Aug 05, 2021
We don’t know if you’ve heard, but at Circles we’re all about connection. We’re big believers that being with people experiencing a similar emotional challenge can help you find connections, and in turn, will start the healing process.
Simply put, being with a group of people going through the same thing is so important to feel better about your situation. That being said, by being with people you’re unfamiliar with, it can initially seem difficult to form bonds or to know if what you’re saying is resonating with anyone in the group.
Don’t worry, it’s a pretty common thought that crosses peoples’ minds. But the truth is, by virtue of going through something similar as everyone else, whether it’s divorce, grief, anxiety, or any other emotional challenge, you already have that initial connection before even walking through the door (virtually speaking).

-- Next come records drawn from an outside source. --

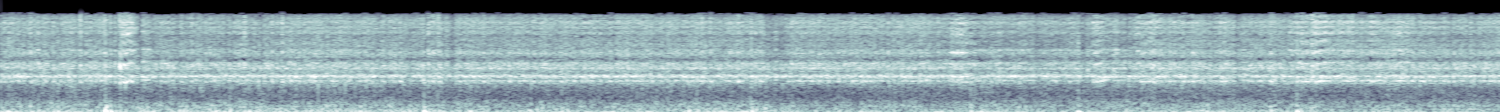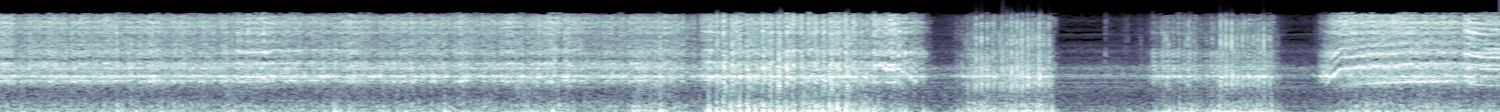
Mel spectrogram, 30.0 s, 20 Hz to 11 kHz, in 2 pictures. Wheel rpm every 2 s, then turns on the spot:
230, 230, 230, 230, 230, 230, 230, 230, 230, 230, 230, 230, 60, 40, 150.
24-28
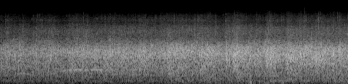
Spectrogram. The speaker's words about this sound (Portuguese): Vamos aplaudir ao Senhor por isso.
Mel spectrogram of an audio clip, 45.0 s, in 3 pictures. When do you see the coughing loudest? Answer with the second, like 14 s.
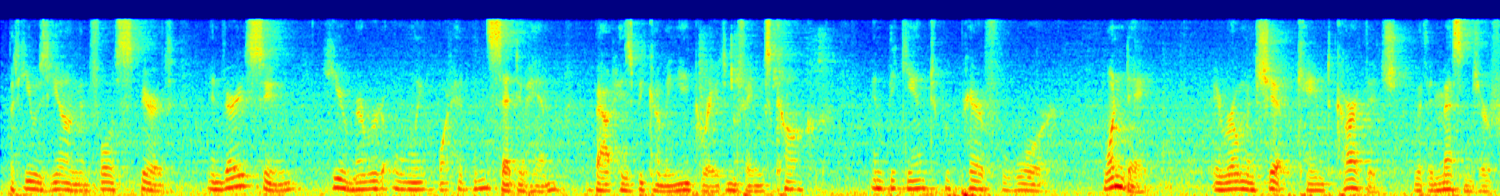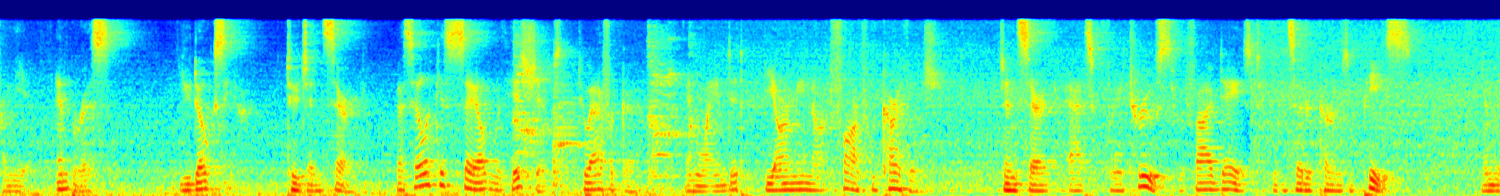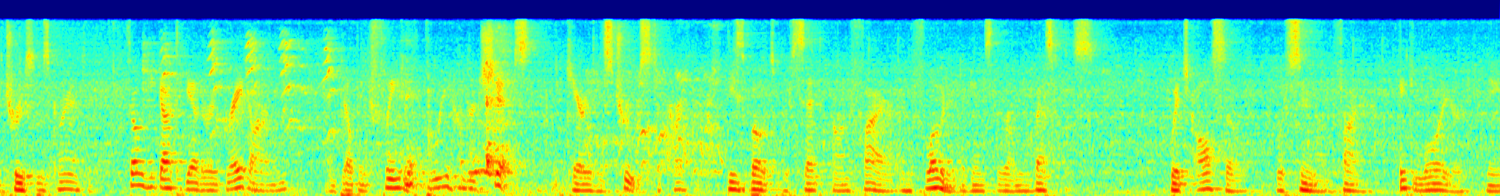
35 s.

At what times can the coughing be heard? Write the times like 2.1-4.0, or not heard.
7.0-8.3, 20.1-21.9, 34.0-35.1.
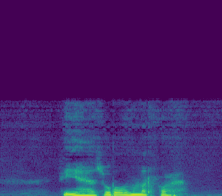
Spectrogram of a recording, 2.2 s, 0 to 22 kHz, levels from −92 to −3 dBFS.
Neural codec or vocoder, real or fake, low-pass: codec, 44.1 kHz, 2.6 kbps, DAC; fake; 10.8 kHz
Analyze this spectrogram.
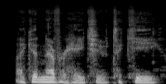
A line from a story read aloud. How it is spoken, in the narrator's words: said softly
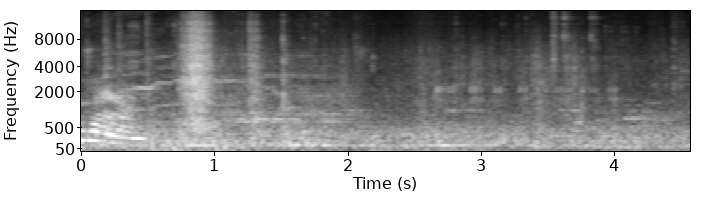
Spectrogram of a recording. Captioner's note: doors scraping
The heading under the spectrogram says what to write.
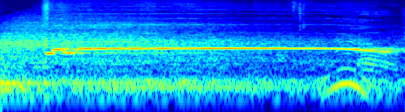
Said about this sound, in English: It's like a gong and then know, like a whistle. It's a mixture.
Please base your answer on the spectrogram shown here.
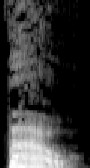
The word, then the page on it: bow: British English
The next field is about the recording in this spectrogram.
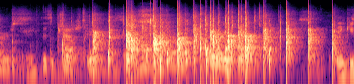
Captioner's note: applause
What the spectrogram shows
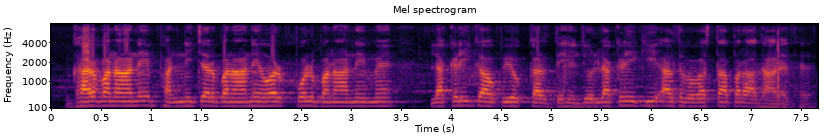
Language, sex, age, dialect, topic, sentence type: Hindi, male, 18-24, Awadhi Bundeli, agriculture, statement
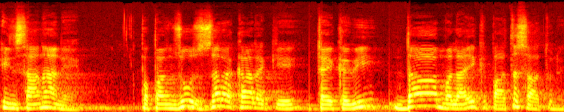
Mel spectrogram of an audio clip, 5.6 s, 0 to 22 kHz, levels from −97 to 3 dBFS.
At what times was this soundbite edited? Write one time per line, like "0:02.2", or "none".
0:03.1
0:03.9

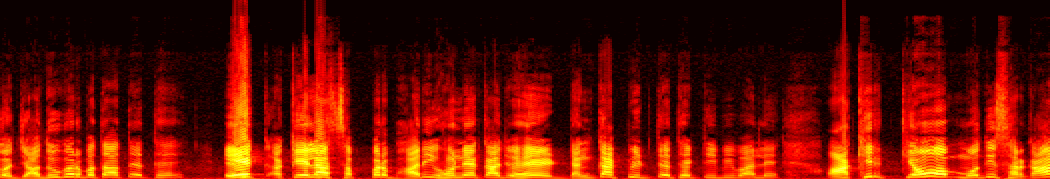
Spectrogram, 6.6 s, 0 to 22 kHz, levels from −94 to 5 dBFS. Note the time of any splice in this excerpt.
none

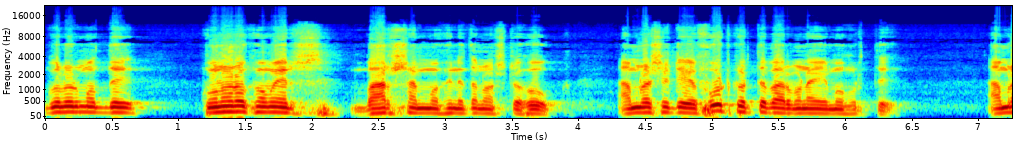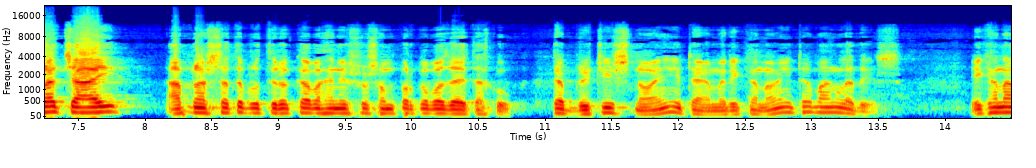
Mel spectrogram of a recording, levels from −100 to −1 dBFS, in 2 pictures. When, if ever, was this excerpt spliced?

The similar situation that everyone is facing is a stepping stone for you to continue to grow from. If you’re worried about where and how to start, it starts with being vulnerable. Why? We’ll let the one and only, Brene Brown, explain: “Vulnerability is the birthplace of connection and the path to the feeling of worthiness. If it doesn’t feel vulnerable, the sharing is probably not constructive.”
We couldn’t have said it better ourselves. The key to connecting to people in your group is being honest about where you are. We know it seems scary, but the truth is, everyone in your group is there or has been there. It feels easier to be vulnerable when everyone else is too, and that’s what makes a Circle or a group such a safe and special place: sharing is tried and true.
Opening up about your experience is a great starting point to connecting with others. It gives them an opportunity to learn more about your story and find commonalities. Conversely, you can still form connections with your group without initially opening up.
Actively listening is an excellent way to connect with your group members and for them to feel connected to you too. What’s active listening? We’re so glad you asked. Active listening keeps you positively engaged with the speaker by listening attentively while they speak and then reflecting back on what they said without judgment. It ensures the speaker feels heard and valued, the same way you would want to feel when you share with someone.
If you’re hesitant to share your own experience, active listening is an excellent way to connect with the people in the group. All we really want is to feel seen, heard, and valued, and by extending that to your group members, they will feel more connected to you.
We know we mentioned a couple, but there are so many ways to connect to people in a group. The best way to discover them is to join a group, like a Circle, and participate. You can’t connect unless you try.